In this week's Assignment America, CBS News correspondent Steve Hartman reports on a Minnesota man who gave a home to more than 100 foster kids.
After all these years, Larry Scandin still has lots of pictures. Even though they're not his kids — even though he hasn't even seen some of them in decades — Larry still treasures every frame.
Why? "Because I think about them all the time," he says.
Over 14 years, Larry took in foster kids from all over Minnesota. He'd often have 10 at a time, each with more baggage than the next.
"I had a kid whose birthday present on his seventh birthday was cocaine," Larry says.
"He always took some of our toughest kids who came from very difficult homes," says Mike Stevens, who was a juvenile probation supervisor who brought Larry many of the kids.
"I can't say enough good about him," says Stevens. "He would always say, 'Hey, I'm willing to try.' And he always was. And he tried until the nth degree. He never gave up on kids."
He did all this despite a rare neurological disorder that continues to whittle away at his mobility.
Larry says he really wanted to have his own kids. But after the love of his life turned down his marriage proposal in 1972 — and after a 10-year career as a parole officer — his goal shifted from fathering to fostering. He stopped taking new kids long ago, but never stopped thinking about the old ones.
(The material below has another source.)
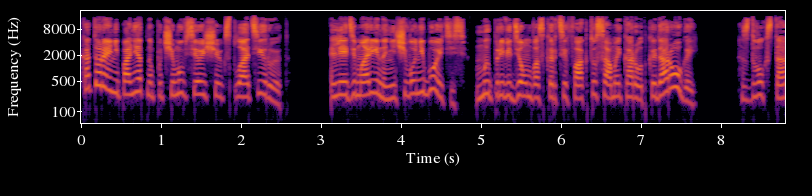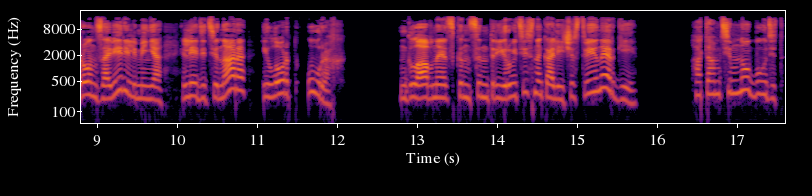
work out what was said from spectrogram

"Life is tenuous, so if you're thinking about them — why are you thinking about them? It's now time to go out there and find them," he says.
What happened next surprised even Larry. The kids not only came back, they brought their own kids and made him part of their families. And of course, they thanked Larry profusely for being the parent that their parents weren't.
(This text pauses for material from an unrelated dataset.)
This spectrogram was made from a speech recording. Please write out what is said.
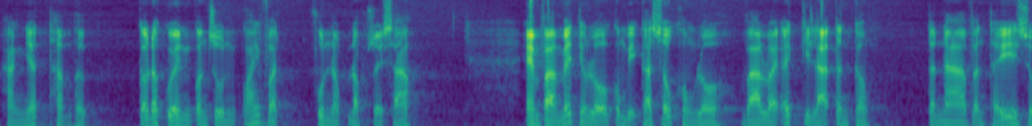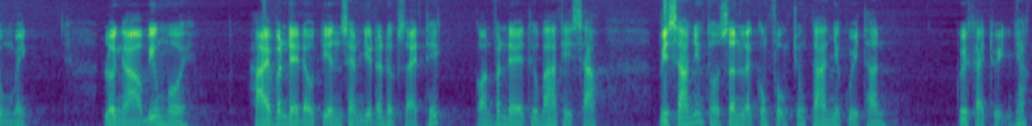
Hàng nhất hậm hực. Cậu đã quên con run quái vật, Phun nọc độc rồi sao? Em và mết tiểu lộ cũng bị cá sấu khổng lồ Và loài ếch kỳ lạ tấn công. Tần Na vẫn thấy dùng mình. Lôi ngạo biếu môi Hai vấn đề đầu tiên xem như đã được giải thích Còn vấn đề thứ ba thì sao? Vì sao những thổ dân lại cung phụng chúng ta như quỷ thần? Quý Khải Thụy nhắc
"Human physical contact did not exist in my life," says Jason, now a chef, who adds that Larry gave him the first hug of his life.
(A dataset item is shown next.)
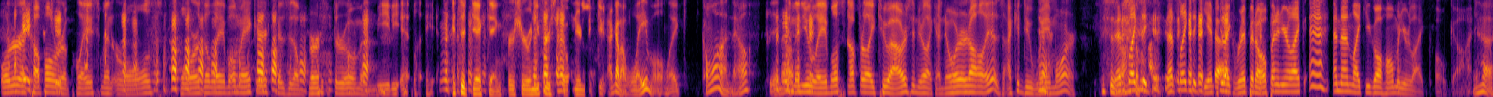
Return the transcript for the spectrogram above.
order a Ice couple cream. replacement rolls for the label maker because they'll burn through them immediately. It's addicting for sure. When you first go and you're like, dude, I got a label. Like, come on now. You know? And then you label stuff for like two hours, and you're like, I know where it all is. I could do way Yeah. more. This is That's awesome. like the that's like the gift. You like rip it open and you're like, eh, and then like you go home and you're like, oh god, yeah.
John, a construction worker, says Larry gave him his first real birthday party — at age 16. He gets choked up thinking about it, saying it was "the first one I want to remember.
The woman who once said "no" to Larry's wedding proposal said "yes" — 25 years later. Her name is Peg, and she seems to be enjoying her new family almost as much as Larry.
So Larry ended up with the woman of his dream, ended up with all these kids and grandkids. Some would say he got it all.
"You want to tell me there's no God?" he says. "It's been a great life."
Copyright 2007 CBS. All rights reserved.
David Hancock is a home page editor for CBSNews.com.